Omer Ismail, the head of Goldman’s consumer bank, is making a surprise exit to the fintech, according to people with knowledge of the matter. The world’s largest retailer made a splash last month after disclosing plans to offer financial services with an independent venture in a tie-up with investment firm Ribbit Capital without offering much detail.
David Stark, one of his top lieutenants at Goldman, will join him in the new venture, the people said, asking not to be identified as the moves haven’t been announced.
A spokesman for Goldman declined to comment. Walmart didn’t immediately respond to calls seeking comment.
Walmart’s move—depriving one of Wall Street’s elite firms of the talent atop its own foray into online banking—underscores the seriousness of the retailer’s intent to intertwine itself in the financial lives of its customers. The audacious poaching punctuates years of warnings by bank leaders that their industry faces tough new challengers, after regulators smoothed the way for corporate giants and Silicon Valley to expand into payments and other services.

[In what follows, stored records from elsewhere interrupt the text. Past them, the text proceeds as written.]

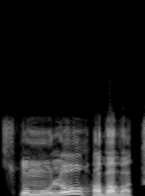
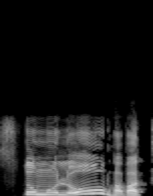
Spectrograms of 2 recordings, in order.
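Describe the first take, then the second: First: An h sound is inserted before the last word. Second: The o vowel is lengthened, with no h. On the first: The speaker calls it wrong. "অনেকেই আপনারা হ উচ্চারণ করেন" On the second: The speaker calls it right. "তার পূর্বের বর্ণটিকে আমরা একটু দীর্ঘ টানবো"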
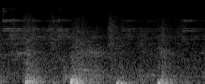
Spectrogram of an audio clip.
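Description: Footsteps on a hard floor: dull thuds at about two a second.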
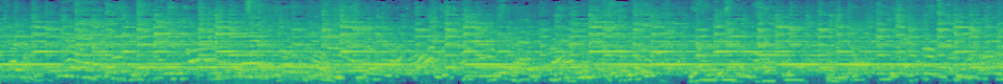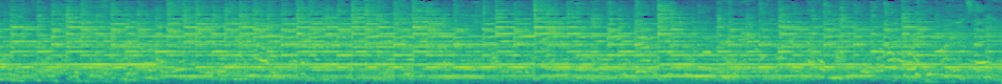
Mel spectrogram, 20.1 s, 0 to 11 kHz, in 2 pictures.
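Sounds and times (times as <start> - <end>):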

Ismail, in particular, offers rare credentials. He’s credited as one of the key architects behind Goldman’s push into Main Street, seeing through the growth of Marcus into a billion-dollar business in five years.
The departures are a setback for Goldman, which had just entrusted Ismail and Stark with bigger roles. Ismail formally assumed control of the consumer bank at the start of the year. But he’s been tied to it ever since Goldman’s merchant bank set up the side project several years ago.
The investment bank was looking to grow beyond its traditional strengths, and Ismail helped formulate the plan for Marcus—the biggest strategy refresh the firm has seen in three decades. The company ultimately resolved to make itself a serious force in digital banking.
Stark played a key role in Goldman’s partnership with Apple Inc. on a credit card, for which the bank provides the financial backbone. Weeks ago, Goldman named Stark as the head of large partnerships. That’s a key peg for Marcus’s growth, which has already struck deals with Amazon, JetBlue and even Walmart.
Fintech ventures typically offer customers low-cost products by eschewing physical branches, and instead using online portals or phones to provide loans, savings accounts or investment options.
Walmart said in January it aims to combine its “retail knowledge and scale with Ribbit’s fintech expertise” to serve shoppers and associates. Walmart will own a majority of the new venture, but in Ribbit, it has a partner that’s made big bets in the fintech space including backing Robinhood Markets Inc., the popular no-fee brokerage.
In December, the Federal Deposit Insurance Corp. approved a final rule governing so-called industrial loan companies that would make it easier for major businesses to seek banking charters while escaping capital and liquidity demands faced by dedicated financial firms. That’s a worrying prospect for banks facing the risk of going up against against corporate behemoths that could lean on their huge customer base to eat into the banking wallet.
Ismail’s predecessor Harit Talwar is still a chairman at Marcus and will probably continue to play a key role with the division after Ismail’s exit. The unit also hired a former Stripe Inc. executive Swati Bhatia as the head of its direct-to-consumer business earlier this month.
Bloomberg’s Matthew Boyle contributed to this story.